### [WHAT IS NEEDED]
Leaving the pictures aside, repeat the entries exactly.

### [DATASET]
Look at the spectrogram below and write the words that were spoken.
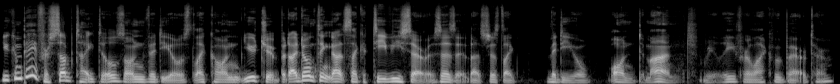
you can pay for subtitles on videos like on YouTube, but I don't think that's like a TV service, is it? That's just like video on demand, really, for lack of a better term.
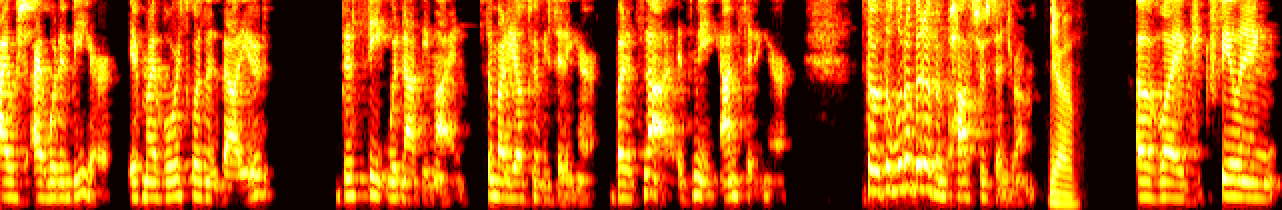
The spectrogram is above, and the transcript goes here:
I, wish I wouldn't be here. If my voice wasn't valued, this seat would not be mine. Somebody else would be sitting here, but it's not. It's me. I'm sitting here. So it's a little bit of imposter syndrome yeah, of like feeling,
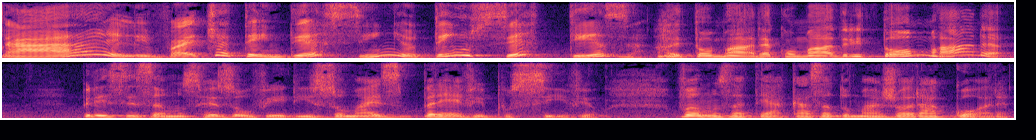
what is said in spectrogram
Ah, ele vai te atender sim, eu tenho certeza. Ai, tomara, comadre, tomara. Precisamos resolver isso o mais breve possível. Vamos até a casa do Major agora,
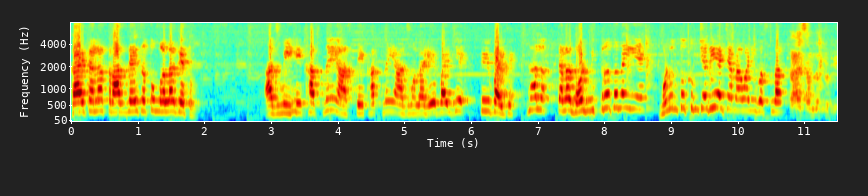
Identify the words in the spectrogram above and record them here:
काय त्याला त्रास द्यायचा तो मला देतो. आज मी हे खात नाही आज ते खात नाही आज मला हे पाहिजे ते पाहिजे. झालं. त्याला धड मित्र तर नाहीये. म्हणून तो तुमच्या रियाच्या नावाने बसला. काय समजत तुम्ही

### [OUTPUT OF THE TASK]
Look at the spectrogram below and write the words that were spoken.
you can pay for subtitles on videos like on YouTube, but I don't think that's like a TV service, is it? That's just like video on demand, really, for lack of a better term.
The spectrogram is above, and the transcript goes here:
I, wish I wouldn't be here. If my voice wasn't valued, this seat would not be mine. Somebody else would be sitting here, but it's not. It's me. I'm sitting here. So it's a little bit of imposter syndrome yeah, of like feeling,
what is said in spectrogram
Ah, ele vai te atender sim, eu tenho certeza. Ai, tomara, comadre, tomara. Precisamos resolver isso o mais breve possível. Vamos até a casa do Major agora,
Identify the words in the spectrogram above and record them here:
काय त्याला त्रास द्यायचा तो मला देतो. आज मी हे खात नाही आज ते खात नाही आज मला हे पाहिजे ते पाहिजे. झालं. त्याला धड मित्र तर नाहीये. म्हणून तो तुमच्या रियाच्या नावाने बसला. काय समजत तुम्ही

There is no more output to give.